WORKING DATA Start Marker
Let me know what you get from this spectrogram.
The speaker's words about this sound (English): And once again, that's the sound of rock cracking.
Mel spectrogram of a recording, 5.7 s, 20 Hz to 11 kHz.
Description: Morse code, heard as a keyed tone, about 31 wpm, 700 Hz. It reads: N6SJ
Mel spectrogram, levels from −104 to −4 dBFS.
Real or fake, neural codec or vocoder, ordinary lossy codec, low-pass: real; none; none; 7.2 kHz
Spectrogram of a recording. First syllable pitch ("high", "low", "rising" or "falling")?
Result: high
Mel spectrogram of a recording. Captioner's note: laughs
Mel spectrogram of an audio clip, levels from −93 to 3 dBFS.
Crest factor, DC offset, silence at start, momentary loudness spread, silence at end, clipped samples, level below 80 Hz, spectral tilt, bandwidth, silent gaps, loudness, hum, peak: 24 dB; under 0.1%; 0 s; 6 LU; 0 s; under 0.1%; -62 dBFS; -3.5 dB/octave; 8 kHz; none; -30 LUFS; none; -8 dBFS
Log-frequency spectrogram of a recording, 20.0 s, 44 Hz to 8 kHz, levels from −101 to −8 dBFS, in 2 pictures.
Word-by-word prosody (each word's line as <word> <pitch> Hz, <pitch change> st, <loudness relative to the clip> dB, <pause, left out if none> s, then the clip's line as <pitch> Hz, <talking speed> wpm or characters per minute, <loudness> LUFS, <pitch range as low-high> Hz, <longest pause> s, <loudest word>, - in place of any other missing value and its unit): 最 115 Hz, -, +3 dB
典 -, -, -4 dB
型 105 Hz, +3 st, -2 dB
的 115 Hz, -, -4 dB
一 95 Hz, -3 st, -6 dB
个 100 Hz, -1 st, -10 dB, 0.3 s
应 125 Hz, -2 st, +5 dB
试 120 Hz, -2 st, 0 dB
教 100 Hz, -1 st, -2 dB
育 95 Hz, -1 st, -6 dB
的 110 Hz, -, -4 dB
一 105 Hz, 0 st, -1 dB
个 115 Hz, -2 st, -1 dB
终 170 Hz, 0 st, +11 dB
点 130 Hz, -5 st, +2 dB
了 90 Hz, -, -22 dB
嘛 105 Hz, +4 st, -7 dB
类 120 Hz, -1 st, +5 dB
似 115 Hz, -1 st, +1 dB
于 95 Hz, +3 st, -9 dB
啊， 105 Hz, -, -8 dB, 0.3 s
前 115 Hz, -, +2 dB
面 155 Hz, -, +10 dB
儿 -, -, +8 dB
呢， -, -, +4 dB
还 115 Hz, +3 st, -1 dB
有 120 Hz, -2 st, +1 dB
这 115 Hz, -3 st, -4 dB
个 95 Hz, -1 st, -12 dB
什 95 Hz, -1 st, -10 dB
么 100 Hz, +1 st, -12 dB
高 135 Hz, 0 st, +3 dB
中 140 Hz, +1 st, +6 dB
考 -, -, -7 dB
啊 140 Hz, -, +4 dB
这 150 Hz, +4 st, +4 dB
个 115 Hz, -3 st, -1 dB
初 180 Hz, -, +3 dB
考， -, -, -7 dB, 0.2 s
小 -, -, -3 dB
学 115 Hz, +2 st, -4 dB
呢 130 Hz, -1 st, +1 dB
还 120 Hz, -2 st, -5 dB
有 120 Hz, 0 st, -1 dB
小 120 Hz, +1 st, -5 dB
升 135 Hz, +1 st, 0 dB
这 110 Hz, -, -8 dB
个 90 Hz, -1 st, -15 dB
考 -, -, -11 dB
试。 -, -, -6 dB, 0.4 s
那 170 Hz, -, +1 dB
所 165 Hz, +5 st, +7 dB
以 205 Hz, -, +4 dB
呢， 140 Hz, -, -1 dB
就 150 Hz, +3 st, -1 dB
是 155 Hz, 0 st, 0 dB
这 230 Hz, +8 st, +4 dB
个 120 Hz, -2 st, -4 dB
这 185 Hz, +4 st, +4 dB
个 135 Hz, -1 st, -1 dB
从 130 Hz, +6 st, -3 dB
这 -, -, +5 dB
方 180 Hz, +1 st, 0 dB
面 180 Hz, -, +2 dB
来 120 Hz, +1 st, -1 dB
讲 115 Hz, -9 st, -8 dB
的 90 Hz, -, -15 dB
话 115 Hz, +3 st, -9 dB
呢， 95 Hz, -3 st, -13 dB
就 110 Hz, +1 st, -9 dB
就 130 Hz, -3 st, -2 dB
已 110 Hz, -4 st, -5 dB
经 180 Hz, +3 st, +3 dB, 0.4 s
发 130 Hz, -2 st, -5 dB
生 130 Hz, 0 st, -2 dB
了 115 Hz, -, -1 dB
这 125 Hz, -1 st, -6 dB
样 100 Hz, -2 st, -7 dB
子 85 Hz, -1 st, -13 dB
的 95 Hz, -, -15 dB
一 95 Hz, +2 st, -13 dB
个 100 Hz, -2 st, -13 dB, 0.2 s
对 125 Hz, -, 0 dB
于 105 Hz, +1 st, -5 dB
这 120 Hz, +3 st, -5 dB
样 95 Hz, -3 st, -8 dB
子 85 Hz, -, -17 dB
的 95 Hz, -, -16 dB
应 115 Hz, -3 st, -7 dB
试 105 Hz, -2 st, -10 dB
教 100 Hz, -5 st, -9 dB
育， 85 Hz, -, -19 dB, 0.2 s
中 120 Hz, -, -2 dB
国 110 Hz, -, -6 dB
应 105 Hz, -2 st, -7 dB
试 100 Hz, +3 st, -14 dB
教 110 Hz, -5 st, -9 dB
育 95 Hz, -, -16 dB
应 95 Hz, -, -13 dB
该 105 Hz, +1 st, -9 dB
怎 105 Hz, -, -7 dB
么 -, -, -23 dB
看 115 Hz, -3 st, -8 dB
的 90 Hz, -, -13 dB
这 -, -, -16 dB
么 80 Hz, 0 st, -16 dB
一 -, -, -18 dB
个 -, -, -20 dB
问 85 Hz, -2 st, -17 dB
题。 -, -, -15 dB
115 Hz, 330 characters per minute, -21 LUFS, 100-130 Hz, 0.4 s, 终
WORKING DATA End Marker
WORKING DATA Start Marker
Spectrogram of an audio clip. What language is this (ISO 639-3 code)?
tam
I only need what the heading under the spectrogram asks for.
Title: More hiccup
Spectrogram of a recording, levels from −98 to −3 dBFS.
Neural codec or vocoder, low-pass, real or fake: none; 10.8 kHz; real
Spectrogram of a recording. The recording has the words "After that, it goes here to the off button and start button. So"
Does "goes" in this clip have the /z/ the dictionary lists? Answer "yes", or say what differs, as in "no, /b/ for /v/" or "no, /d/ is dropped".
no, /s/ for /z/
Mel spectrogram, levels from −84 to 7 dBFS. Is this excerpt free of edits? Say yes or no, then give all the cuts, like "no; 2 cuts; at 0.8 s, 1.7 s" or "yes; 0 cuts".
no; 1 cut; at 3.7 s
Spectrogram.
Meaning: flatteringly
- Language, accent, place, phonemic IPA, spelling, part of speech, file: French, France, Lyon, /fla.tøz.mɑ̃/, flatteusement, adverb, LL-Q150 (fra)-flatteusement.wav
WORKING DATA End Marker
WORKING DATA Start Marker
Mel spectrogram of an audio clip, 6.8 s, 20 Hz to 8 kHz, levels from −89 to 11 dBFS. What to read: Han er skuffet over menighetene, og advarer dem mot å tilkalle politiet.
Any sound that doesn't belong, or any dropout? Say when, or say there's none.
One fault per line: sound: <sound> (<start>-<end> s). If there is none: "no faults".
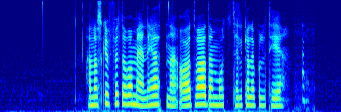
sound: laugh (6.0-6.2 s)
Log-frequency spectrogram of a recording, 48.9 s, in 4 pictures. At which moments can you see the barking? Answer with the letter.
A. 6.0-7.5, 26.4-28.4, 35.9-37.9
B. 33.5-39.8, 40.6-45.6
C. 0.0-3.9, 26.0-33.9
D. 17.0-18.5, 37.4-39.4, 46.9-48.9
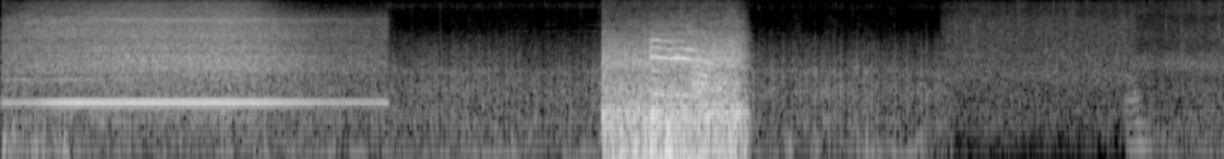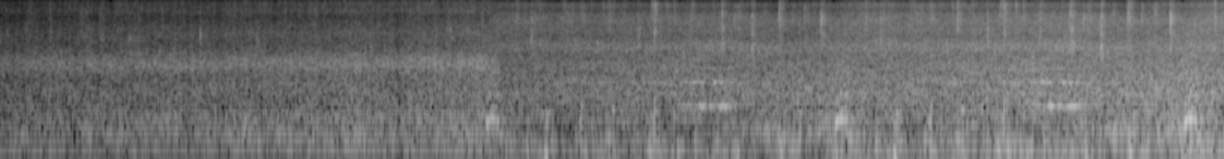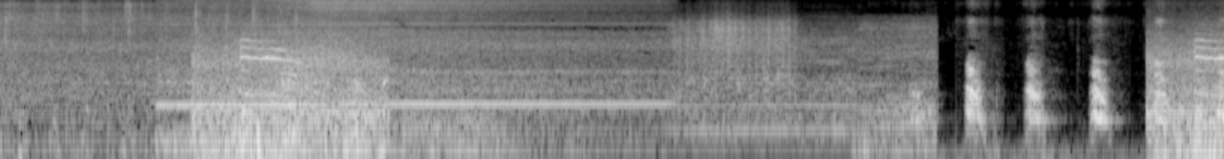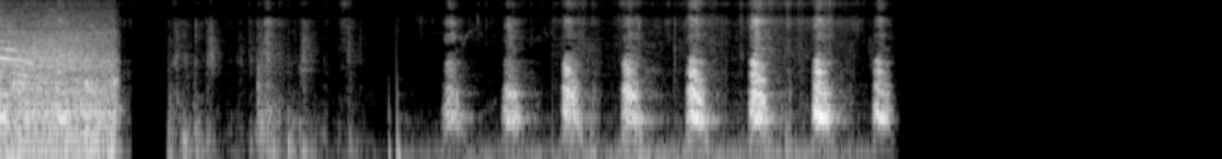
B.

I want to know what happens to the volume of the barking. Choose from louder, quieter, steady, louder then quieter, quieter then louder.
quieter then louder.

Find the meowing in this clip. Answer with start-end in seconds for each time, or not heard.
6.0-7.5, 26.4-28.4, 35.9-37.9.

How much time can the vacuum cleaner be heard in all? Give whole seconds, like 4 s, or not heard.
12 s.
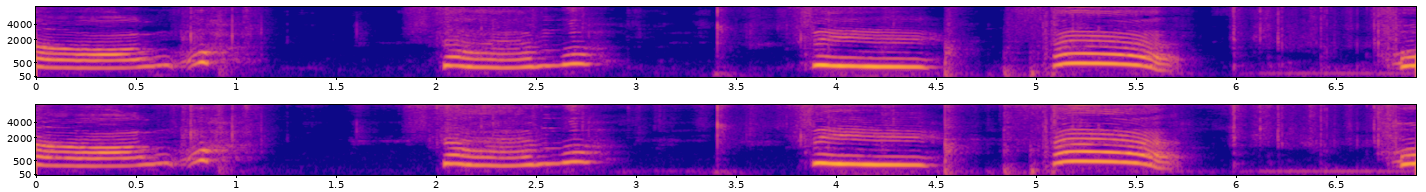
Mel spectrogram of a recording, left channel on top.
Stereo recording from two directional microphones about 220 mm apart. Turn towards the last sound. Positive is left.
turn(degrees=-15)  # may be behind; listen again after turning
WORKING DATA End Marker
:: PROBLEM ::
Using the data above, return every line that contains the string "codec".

:: YOUR SOLUTION ::
Real or fake, neural codec or vocoder, ordinary lossy codec, low-pass: real; none; none; 7.2 kHz
Neural codec or vocoder, low-pass, real or fake: none; 10.8 kHz; real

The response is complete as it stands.